I hope you enjoyed this quickie intro to Copic Sketch markers. I plan on elaborating further with future blog posts. Have fun!

My first Open Studios experience!

My booth at the open studio.

The first three weekends of May are dedicated to the Silicon Valley Open Studios (SVOS) where artists open their doors and showcase their work for the public. I had to register way back in December in order to get in. The whole thing is very well done and organized in my opinion. Their website is well curated and even has dedicated bio pages for each artist. Physical catalogs are also printed out and distributed throughout the Bay Area. I had participated in the first weekend of May leaving me feeling physically and emotionally exhausted.

Another view of my booth.

Saying I learned some new things that weekend is an understatement. First off, the open studio was outside. I arrived to the site the day before with just my paintings and prints for sale. Unbeknownst to me, I would require so much more. Naively, I thought the location would be indoors and have spaces and hooks for me to hang items. Sadly I was wrong.

I first had to get a fold out canopy and a fold out table considering we were going to be outside. I also needed to figure out how to hang my paintings. After doing some quick google searches on displaying artwork for sale, I decided on what I needed to get. I made my homage to Home Depot with my dog Chewie as my companion. He sat in the carriage while I perused the store. The hardest thing to find was the canopy but thank god for the Internet telling me exactly which aisle to head to. 

Once I purchased my items I headed home to brainstorm how to hang my paintings. Since I was lacking prep time at this point, I found a tip from a fellow artist that you could use pants hangers to hang your work. As you can see in the photos, my layout is a little more informal (at the least) than my neighbor's. I call it the ghetto style but it worked. Basically we used the clippy ends of the hanger to clasp onto the wire on the back of the painting. Using the hook from the hanger, we placed the painting wherever we thought it would look nice. Voila! In the future I do intend on investing in some accessories for my canopy such as detachable walls and some sort of foundation to hang my paintings neatly. After setting up my paintings, I then laid out the rest of my work including my art marker drawings on the table for display.

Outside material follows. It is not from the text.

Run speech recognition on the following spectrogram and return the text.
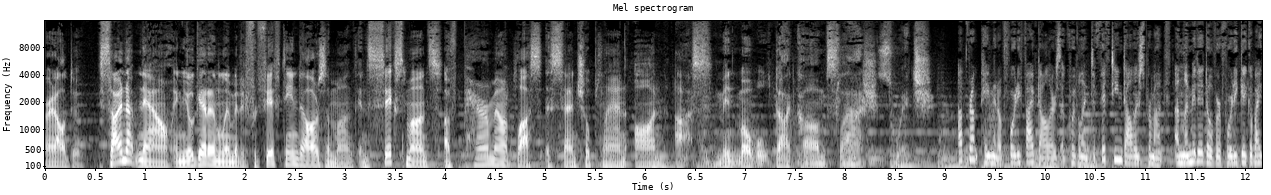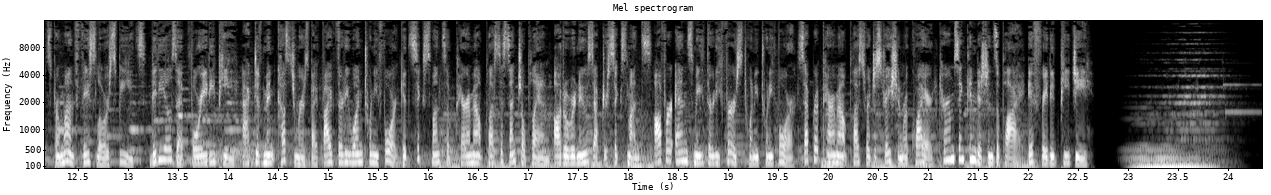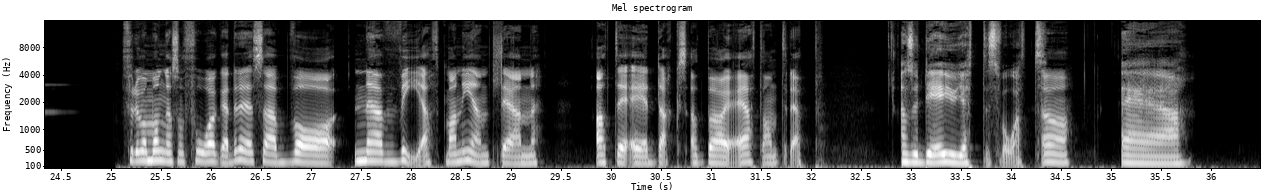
All right, I'll do it. Sign up now and you'll get unlimited for $15 a month in six months of Paramount Plus Essential Plan on us. Mintmobile.com slash switch. Upfront payment of $45 equivalent to $15 per month. Unlimited over 40 gigabytes per month. Face lower speeds. Videos at 480p. Active Mint customers by 531.24 get six months of Paramount Plus Essential Plan. Auto renews after six months. Offer ends May 31st, 2024. Separate Paramount Plus registration required. Terms and conditions apply if rated PG. För det var många som frågade det så här, vad, när vet man egentligen att det är dags att börja äta antidepp? Alltså det är ju jättesvårt. Ja. Eh,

The next thing I learned from that weekend was to bring layers. There were times during the weekend where I sat in my section feeling freezing cold. My fingertips would feel so numb as I tried to do some work or talk to potential customers. Since the open studio site was in a residential neighborhood rather than somewhere more commercial, traffic was on and off. So basically there was a lot of downtime. I busied myself with writing my latest blog post and then starting a sketch of the Castro Theater in SF. Fortunately for me, that kept me very preoccupied during slow times. 

Actually selling my work is a very difficult hurdle for me to overcome. As an introvert, it is very difficult for me to start a conversation with random people. Some people would be very excited about my work and others would just glance by and not say a thing. To each his own I guess. I also had to explain my art marker drawings and demonstrate using some of the materials. Some people would take my card and some wouldn't. I didn't fully expect to sell anything that weekend. I used it as a way to get my name out there and to befriend some fellow artists. I also noted to myself that I need to invest in square or some system to accept credit cards. But I would only consider that if I do this type of thing more often.

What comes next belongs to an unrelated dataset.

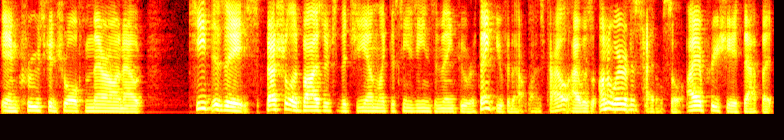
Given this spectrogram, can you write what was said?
in cruise control from there on out. Keith is a special advisor to the GM like the Sedins in Vancouver. Thank you for that, Wise Kyle. I was unaware of his title, so I appreciate that. But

I think in the future, I would definitely have a better layout of my business cards and prints. I'm going to have to brainstorm on some cheap ways to display my products, maybe a trip to the local thrift store is in order! I also would have liked to have prices labelled next to my pieces but as I kind of scrounged this up last minute, that's just something to consider for next time. I think that if I was more prepared, I would have been more comfortable selling my work and myself. But there is a first for everything right? 

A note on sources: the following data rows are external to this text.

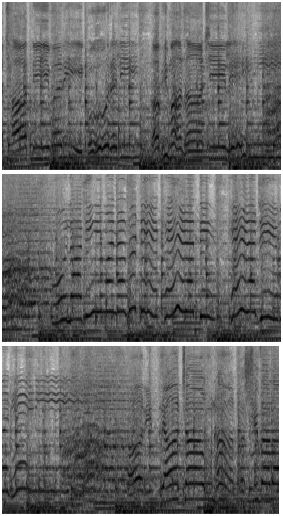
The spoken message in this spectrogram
छातीवरी कोरली अभिमानाची लेणी. ओलादी मनगटे खेळती खेळ जीव घेणी. दारिद्र्याच्या उन्हात शिजला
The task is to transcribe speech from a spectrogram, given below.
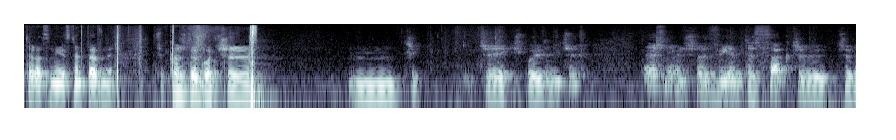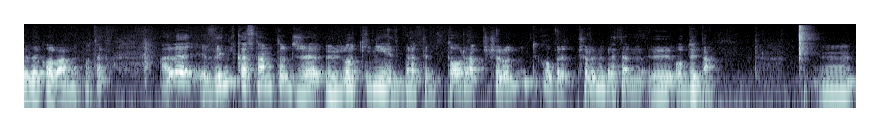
Teraz nie jestem pewny, czy każdego, czy, mm, czy, czy jakichś pojedynczych. Też nie wiem, czy to jest wyjęty z sak, czy, czy redagowane potem. Ale wynika stamtąd, że Loki nie jest bratem Tora przyrodnim, tylko przyrodnim bratem y, Odyna. Mm.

Overall I think it was a successful weekend for me. I had to overcome some of my insecurities and learned a new part of the business of being an artist!